Keep your employees focused this December…

Although Christmas is technically celebrated over three consecutive days, Christmas obsessed, festive loving individuals will always go out of their way to make Christmas a month long celebration. Now I am no Scrooge but the business world doesn’t stop just because copious amounts of fairy lights go up and Mariah Carey’s ‘All I want for Christmas’ gets stuck on repeat. For this reason it is good to strive for a balance that reflects ‘being all for the Christmas celebrations’ whilst keeping your businesses productivity levels high.

How to integrate Christmas into your business without losing sight of ‘getting the job done’.

1. Start a Christmas committee; anyone who LOVES, LOVES, LOVES Christmas can get involved. The idea is to have an initial meeting surrounding the planning of Christmas activities and then allocate time throughout December to carry them out. When you allocate time to Christmas and separate the celebrations from ‘worktime’ it will give those who love Christmas something to look forward to, making them less inclined to lose focus at the times where they shouldn’t. This could be secret Santa, decorating the office, planning the office Christmas party, organising Christmas bake off/morning tea or encouraging ridiculous dress up themes.

2. Have a Christmas or end of year party away from the office and after hours; when you put on a paid for function, you will generally find that people are happy to attend in their personal time and it also means you’re not taking your employees away from their work. Parties during work hours are fine too, however be prepared for the best part of the day to be unproductive.

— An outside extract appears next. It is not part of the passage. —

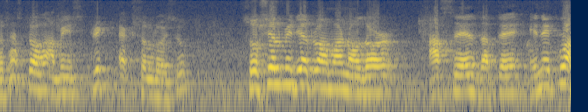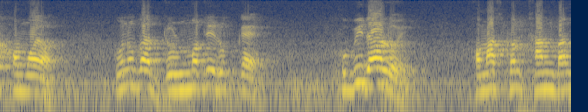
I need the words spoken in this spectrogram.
যথেষ্ট আমি ষ্ট্ৰিক্ট একশ্যন লৈছোঁ। ছ'চিয়েল মিডিয়াটো আমাৰ নজৰ আছে যাতে এনেকুৱা সময়ত কোনোবা দুৰ্মতি লোকে সুবিধা লৈ সমাজখন থান বান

Click here to read more about the Christmas dos and don’ts of the workplace.

3. Set the pace; if your business is generally quiet this time of year create proactive things for your teams to do/put in place to ensure they continue to keep busy (while you continue to pay them). This will keep the team focused on getting organised for the New Year which is integral if they are not dealing with their typical busy work load. These things could be anything from a spring clean, to getting your team to write their ‘to do list’s/plans’ for the following year. You could also use this downtime for training and development to ensure all that training that you’ve been meaning to do, actually gets done!

4. Set the expectations AND the right tone; try to avoid the condescending “keep focused emails” as they tend to make your team feel like you have no confidence in their commitment. Instead send THANK YOU emails! Say how much you appreciate their hard work this year and that would you love their help in making December productive, so you can finish the year with a bang! Reminding your team how much you value their dedication and commitment is a great way to ensure it continues throughout December.

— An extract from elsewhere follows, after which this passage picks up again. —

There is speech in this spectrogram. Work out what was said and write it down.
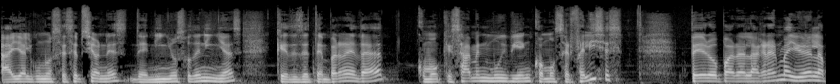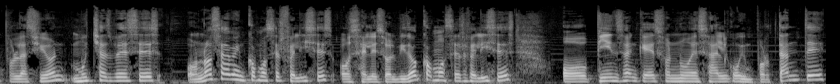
hay algunas excepciones de niños o de niñas que desde temprana edad como que saben muy bien cómo ser felices. Pero para la gran mayoría de la población muchas veces o no saben cómo ser felices o se les olvidó cómo ser felices o piensan que eso no es algo importante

5. Manage the festive spoilers; if someone is persistently late into work /coming back from a break or arriving at work hung-over or drunk, these behaviours need to be address separately and privately. No matter how well-meaning a group message might be, this is highly likely to disengage those who are doing the right thing. On the other hand, if it is not addressed, it can bring down the office productivity levels. Don’t be tempted to let these issues slide just because it’s Christmas… If you need to have these conversations, then you need to have them… promptly! It is probably a good time to check your employee handbook to ensure you have relevant time keeping, alcohol and other related behavioural policies in place.

HRREV Blogger, HR Revolution | HR Outsourcing UK

Leave a Reply

Fill in your details below or click an icon to log in:

WordPress.com Logo

You are commenting using your WordPress.com account. Log Out / Change )

Twitter picture

You are commenting using your Twitter account. Log Out / Change )

Facebook photo

You are commenting using your Facebook account. Log Out / Change )

Google+ photo

You are commenting using your Google+ account. Log Out / Change )

Connecting to %s